--- SUPPLIED MATERIAL ---
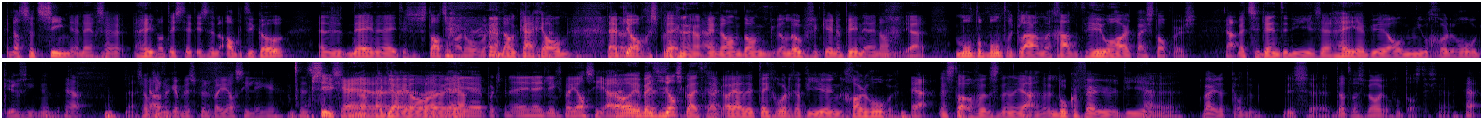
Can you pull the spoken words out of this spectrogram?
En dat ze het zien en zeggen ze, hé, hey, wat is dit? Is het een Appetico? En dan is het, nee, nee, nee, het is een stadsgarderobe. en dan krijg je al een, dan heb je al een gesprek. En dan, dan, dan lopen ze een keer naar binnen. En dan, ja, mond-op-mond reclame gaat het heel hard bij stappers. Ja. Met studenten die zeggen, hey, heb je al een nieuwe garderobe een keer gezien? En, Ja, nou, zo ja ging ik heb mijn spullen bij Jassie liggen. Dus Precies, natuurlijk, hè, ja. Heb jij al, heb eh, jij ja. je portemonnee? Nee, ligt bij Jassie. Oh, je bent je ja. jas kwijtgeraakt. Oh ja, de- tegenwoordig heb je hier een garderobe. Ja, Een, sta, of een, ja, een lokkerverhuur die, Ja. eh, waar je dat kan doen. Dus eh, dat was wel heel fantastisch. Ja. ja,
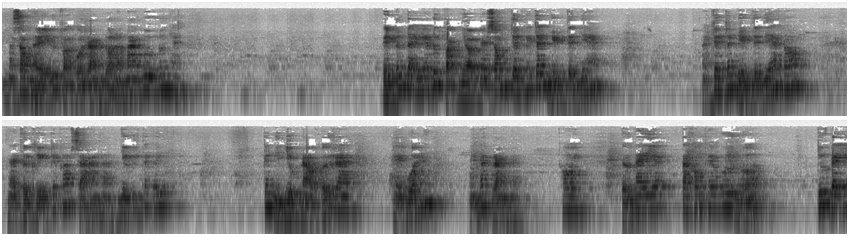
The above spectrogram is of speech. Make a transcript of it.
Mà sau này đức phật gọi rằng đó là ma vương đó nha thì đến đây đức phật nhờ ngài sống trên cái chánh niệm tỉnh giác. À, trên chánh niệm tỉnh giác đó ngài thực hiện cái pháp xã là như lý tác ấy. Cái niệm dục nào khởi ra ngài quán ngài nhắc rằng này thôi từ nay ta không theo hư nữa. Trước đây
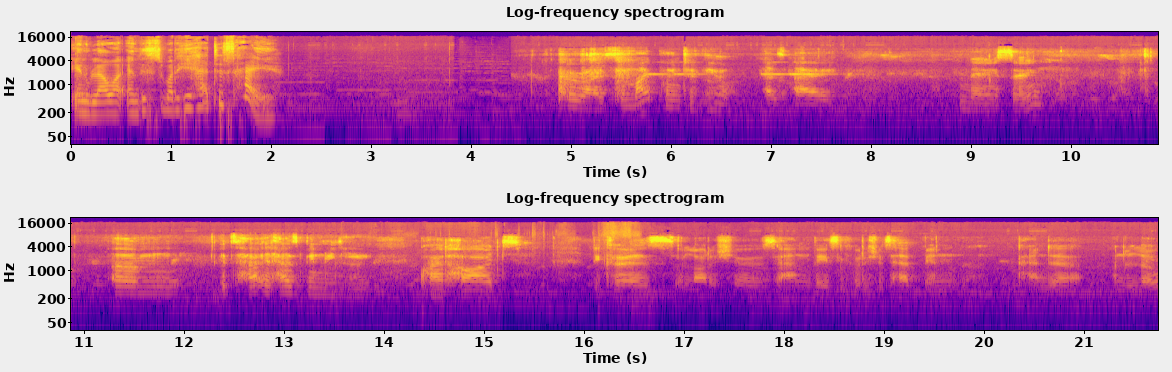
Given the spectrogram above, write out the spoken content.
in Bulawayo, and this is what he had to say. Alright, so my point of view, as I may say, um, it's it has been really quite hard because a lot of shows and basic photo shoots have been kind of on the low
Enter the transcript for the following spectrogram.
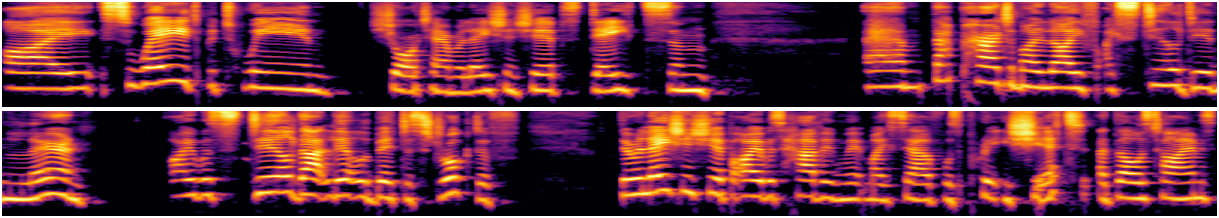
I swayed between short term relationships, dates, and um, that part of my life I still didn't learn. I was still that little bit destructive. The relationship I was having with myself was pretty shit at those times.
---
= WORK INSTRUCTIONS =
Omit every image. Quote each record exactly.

= ANSWER BOX =
Can you pull the spoken words out of this spectrogram?
En dat ze het zien en zeggen ze, hé, hey, wat is dit? Is het een Appetico? En dan is het, nee, nee, nee, het is een stadsgarderobe. en dan krijg je al een, dan heb je al een gesprek. En dan, dan, dan lopen ze een keer naar binnen. En dan, ja, mond-op-mond reclame gaat het heel hard bij stappers. Ja. Met studenten die zeggen, hey, heb je al een nieuwe garderobe een keer gezien? En, Ja, nou, zo ja ging ik heb mijn spullen bij Jassie liggen. Dus Precies, natuurlijk, hè, ja. Heb jij al, heb eh, jij ja. je portemonnee? Nee, ligt bij Jassie. Oh, je bent je ja. jas kwijtgeraakt. Oh ja, de- tegenwoordig heb je hier een garderobe. Ja, Een, sta, of een, ja, een lokkerverhuur die, Ja. eh, waar je dat kan doen. Dus eh, dat was wel heel fantastisch. Ja. ja,
The above spectrogram is of speech. Make a transcript of it.
Mà sau này đức phật gọi rằng đó là ma vương đó nha thì đến đây đức phật nhờ ngài sống trên cái chánh niệm tỉnh giác. À, trên chánh niệm tỉnh giác đó ngài thực hiện cái pháp xã là như lý tác ấy. Cái niệm dục nào khởi ra ngài quán ngài nhắc rằng này thôi từ nay ta không theo hư nữa. Trước đây
Given the spectrogram above, write out the spoken content.
in Bulawayo, and this is what he had to say. Alright, so my point of view, as I may say, um, it's it has been really quite hard because a lot of shows and basic photo shoots have been kind of on the low
Enter the transcript for the following spectrogram.
I swayed between short term relationships, dates, and um, that part of my life I still didn't learn. I was still that little bit destructive. The relationship I was having with myself was pretty shit at those times.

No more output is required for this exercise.